Task brief: The answer must consist of each line below that contains the word "recording", copied in full.

═════ Data

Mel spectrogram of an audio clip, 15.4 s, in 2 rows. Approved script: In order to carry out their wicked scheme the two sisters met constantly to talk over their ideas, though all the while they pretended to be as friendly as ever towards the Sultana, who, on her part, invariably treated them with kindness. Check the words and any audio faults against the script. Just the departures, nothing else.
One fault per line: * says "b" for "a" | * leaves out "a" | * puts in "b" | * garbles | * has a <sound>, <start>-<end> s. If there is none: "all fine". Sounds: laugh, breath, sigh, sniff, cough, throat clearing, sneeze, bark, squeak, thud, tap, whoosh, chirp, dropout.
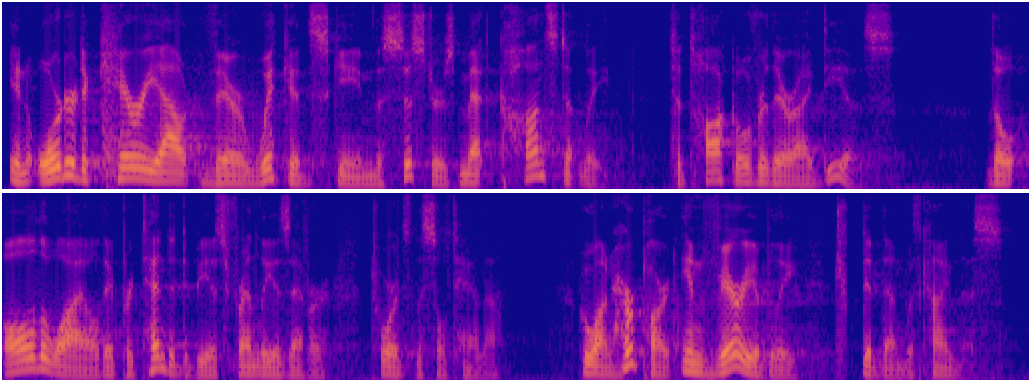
* leaves out "two"
* has a dropout, 14.0-14.2 s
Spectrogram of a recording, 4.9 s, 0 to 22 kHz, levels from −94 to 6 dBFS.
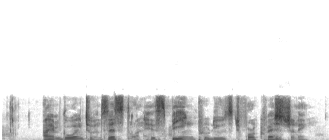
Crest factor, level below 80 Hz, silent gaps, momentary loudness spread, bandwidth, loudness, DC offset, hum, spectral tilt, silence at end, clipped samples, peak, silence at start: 24 dB; -62 dBFS; none; 19 LU; 7.6 kHz; -23 LUFS; under 0.1%; none; -1 dB/octave; 0.35 s; under 0.1%; -4 dBFS; 0.15 s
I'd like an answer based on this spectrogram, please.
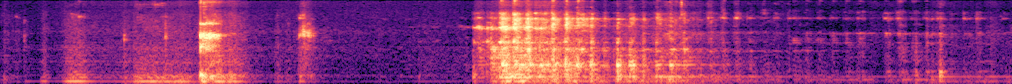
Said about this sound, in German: Das ist das Dachfenster, das hat einen Regensensor.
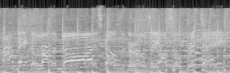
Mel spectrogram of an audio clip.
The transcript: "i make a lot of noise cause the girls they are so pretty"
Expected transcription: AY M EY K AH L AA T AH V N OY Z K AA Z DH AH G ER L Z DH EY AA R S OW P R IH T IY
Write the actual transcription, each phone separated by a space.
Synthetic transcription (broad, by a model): AY M EY K AH L AA T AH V N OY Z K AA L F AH G ER L Z DH EY AA L S OW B R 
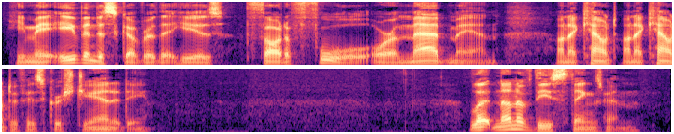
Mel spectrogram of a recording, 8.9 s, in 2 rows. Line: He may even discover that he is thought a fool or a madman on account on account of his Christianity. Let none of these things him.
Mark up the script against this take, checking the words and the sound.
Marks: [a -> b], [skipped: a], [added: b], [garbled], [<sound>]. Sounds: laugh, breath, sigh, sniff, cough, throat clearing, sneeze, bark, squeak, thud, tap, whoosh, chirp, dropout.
He may even discover that he is thought a fool or a madman on account on account of his Christianity. Let none of these things him.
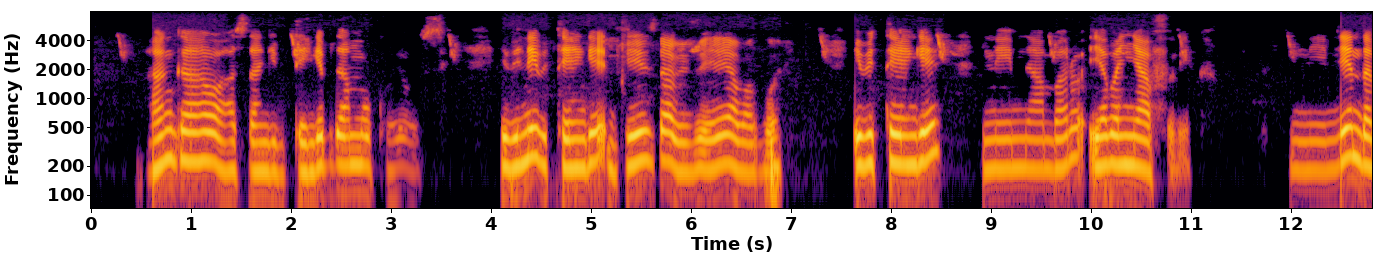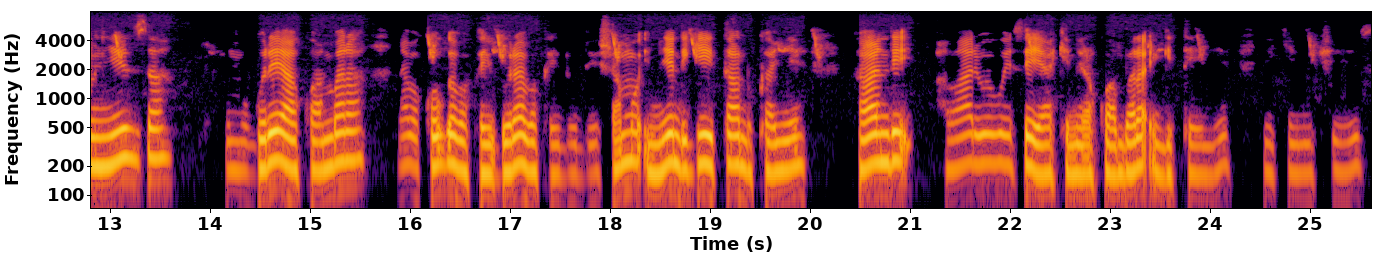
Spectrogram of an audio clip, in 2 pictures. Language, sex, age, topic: Kinyarwanda, female, 18-24, finance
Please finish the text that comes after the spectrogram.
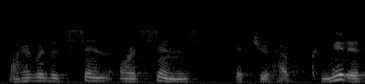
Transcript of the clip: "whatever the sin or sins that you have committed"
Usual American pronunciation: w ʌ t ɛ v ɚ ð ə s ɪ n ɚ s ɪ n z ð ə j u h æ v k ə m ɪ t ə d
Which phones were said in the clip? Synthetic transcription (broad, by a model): w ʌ t ɛ v ɚ ð ə s ɪ n ɚ s ɪ n z ð ə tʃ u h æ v k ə m ɪ t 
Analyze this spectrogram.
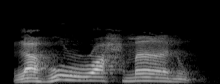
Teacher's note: di sini semuanya muraqaqah Kecuali lahu Rahman maka ro mufakhamah karena dia dalam keadaan fathah dan tasdid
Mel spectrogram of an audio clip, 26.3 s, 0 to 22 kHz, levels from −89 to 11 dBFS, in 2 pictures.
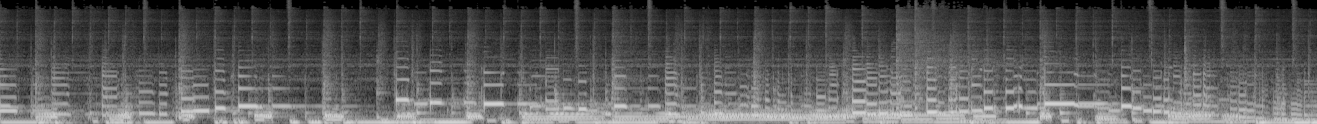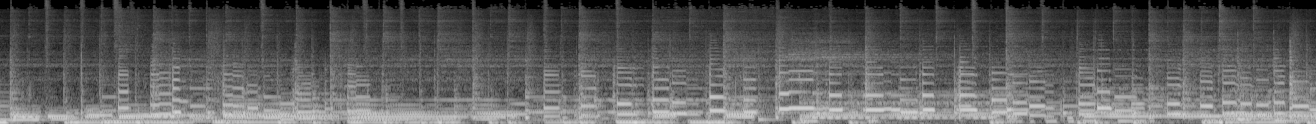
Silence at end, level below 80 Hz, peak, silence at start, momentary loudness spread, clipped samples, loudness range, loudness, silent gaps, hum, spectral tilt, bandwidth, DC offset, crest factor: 0 s; -18 dBFS; 0 dBFS; 0 s; 6 LU; under 0.1%; 3 LU; -12 LUFS; none; none; -8 dB/octave; 19.5 kHz; under 0.1%; 10 dB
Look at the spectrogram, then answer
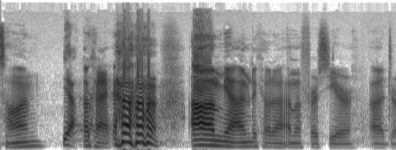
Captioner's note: chuckles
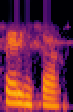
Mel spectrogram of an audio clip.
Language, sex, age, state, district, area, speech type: Tamil, female, 18-30, Tamil Nadu, Madurai, urban, conversation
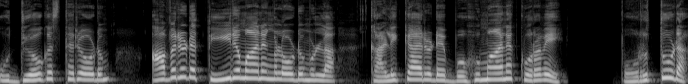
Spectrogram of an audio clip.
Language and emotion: Malayalam, disgusted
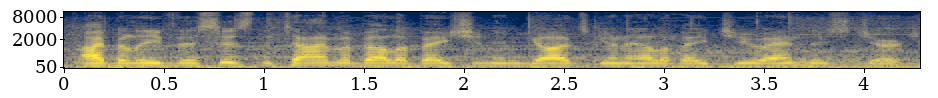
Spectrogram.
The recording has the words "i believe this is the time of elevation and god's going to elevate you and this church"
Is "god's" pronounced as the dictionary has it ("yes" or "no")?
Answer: yes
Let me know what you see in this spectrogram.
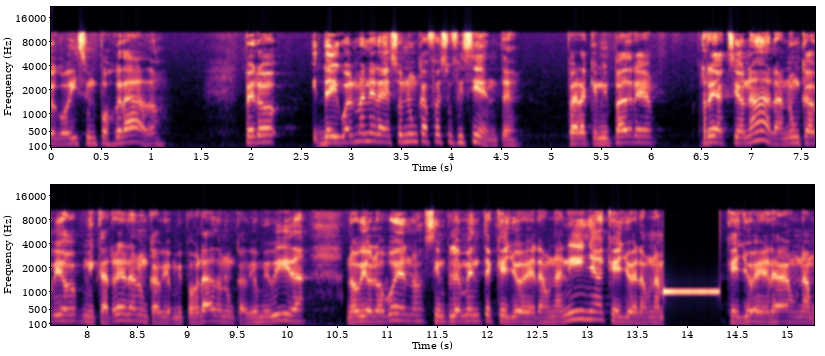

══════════

Task response:
Spectrogram of a recording, 4.9 s, 0 to 22 kHz, levels from −94 to 6 dBFS.
Mel spectrogram of a recording, 8.9 s, in 2 rows. Line: He may even discover that he is thought a fool or a madman on account on account of his Christianity. Let none of these things him.
The recording has the words "i believe this is the time of elevation and god's going to elevate you and this church"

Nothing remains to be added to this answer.